Let’s put it this way… I’ve stopped using eye cream, but I’m currently in the throes of attempting to bleach my age spots. It is a three month process of both morning and evening applications.
Can you tell me about your use of mirrors and how you think about reflection?
In preparing for an upcoming solo show this October at Ground Floor Gallery in Brooklyn, I’ve begun to explore the relationship of mirrors to our use of social media. While I see much more diversity in imagery and advertising today than when I was growing up (models with stretch marks?!), I find it curious that young women today feel even more pressure to live up to standards of beauty and acceptance. Our “mirrors” have become so public, that it’s almost as if you can’t sit in your bedroom and pop a pimple without the whole world knowing.
Society’s expectations are often ingrained in us. How can we break free from these constraints that are rooted in consumerism?
For me, looking at things very carefully has led me to new conclusions. When drawing a product for days, weeks, or months, my thoughts are free to roam. I notice small details of typefaces and packaging design that have been meticulously constructed to create a specific feeling or image for the customer. By reproducing them in my own hand and calling attention to them in a new way, I’m able to rewrite these powerful narratives for myself.
Your upcoming solo show, Message in a Bottle, will transform the Ground Floor Gallery into an immersive installation. How does installation work allow you to develop concepts differently?
Much of my artwork begins with an idea that I want to draw attention to: the beauty of toilet paper; the rarity of men’s harassment apologies.

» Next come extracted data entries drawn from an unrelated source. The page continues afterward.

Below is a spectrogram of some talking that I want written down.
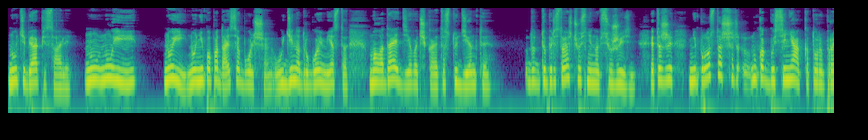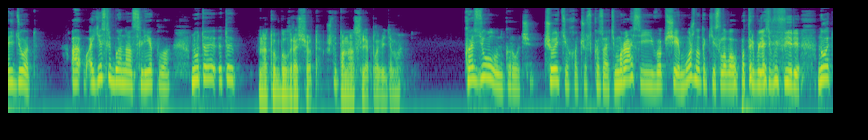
Ну, тебя описали. Ну, ну и... Ну и, ну не попадайся больше, уйди на другое место. Молодая девочка, это студенты. Ты представляешь, что с ней на всю жизнь? Это же не просто, шр... ну как бы синяк, который пройдет. А, а если бы она ослепла? Ну, это... это... На то был расчет, чтобы это... она ослепла, видимо. Козел он, короче. Что я тебе хочу сказать? Мразь и вообще, можно такие слова употреблять в эфире? Ну, это,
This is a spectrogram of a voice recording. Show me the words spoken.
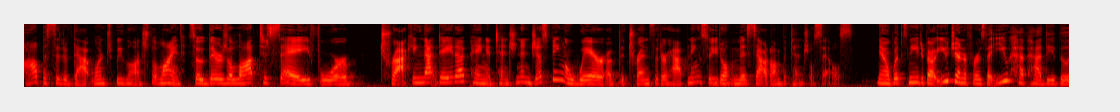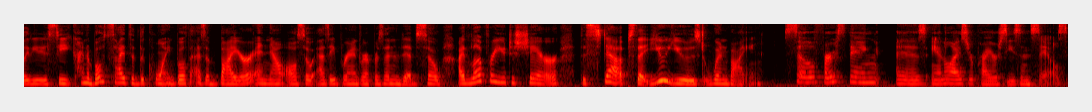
opposite of that once we launched the line. So there's a lot to say for tracking that data, paying attention, and just being aware of the trends that are happening so you don't miss out on potential sales. Now, what's neat about you, Jennifer, is that you have had the ability to see kind of both sides of the coin, both as a buyer and now also as a brand representative. So I'd love for you to share the steps that you used when buying. So, first thing is analyze your prior season sales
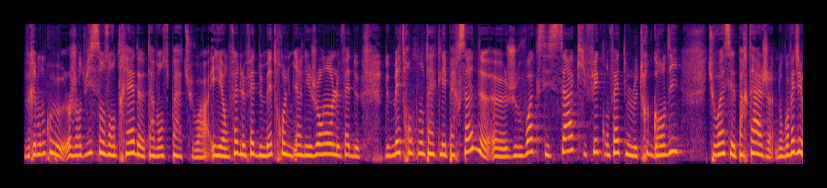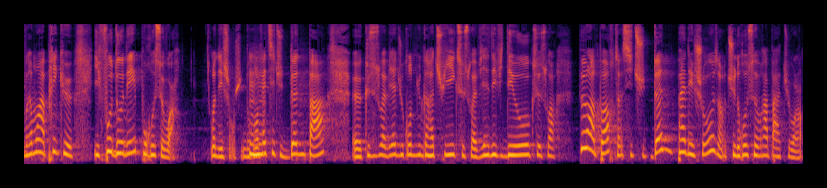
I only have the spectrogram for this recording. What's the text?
vraiment qu'aujourd'hui, sans entraide, t'avances pas, tu vois. Et en fait, le fait de mettre en lumière les gens, le fait de, de mettre en contact les personnes, euh, je vois que c'est ça qui fait qu'en fait le truc grandit. Tu vois, c'est le partage. Donc en fait, j'ai vraiment appris que il faut donner pour recevoir en échange. Donc en Mhm. fait, si tu donnes pas, euh, que ce soit via du contenu gratuit, que ce soit via des vidéos, que ce soit peu importe, si tu donnes pas des choses, tu ne recevras pas, tu vois.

The installation, therefore, provides a bigger platform to do just that. All the details of the environment can create a visual message that’s much stronger than a single drawing. I come from a design background that approaches branding in a similar way, i.e., conceiving each design element so it adds up to a larger story.
For “Message in a Bottle,” I'm transforming the gallery space into an upscale beauty boutique and filling it with my subversive versions of cosmetics, advertising and signage. In making new work for the show, I’ve been investigating the contradiction of women’s simultaneous embrace and skepticism of beauty products. Creating an immersive environment allows me to take it a step further and make a broader critique on the absurdity of the beauty industry by replicating the place where women often encounter these messages.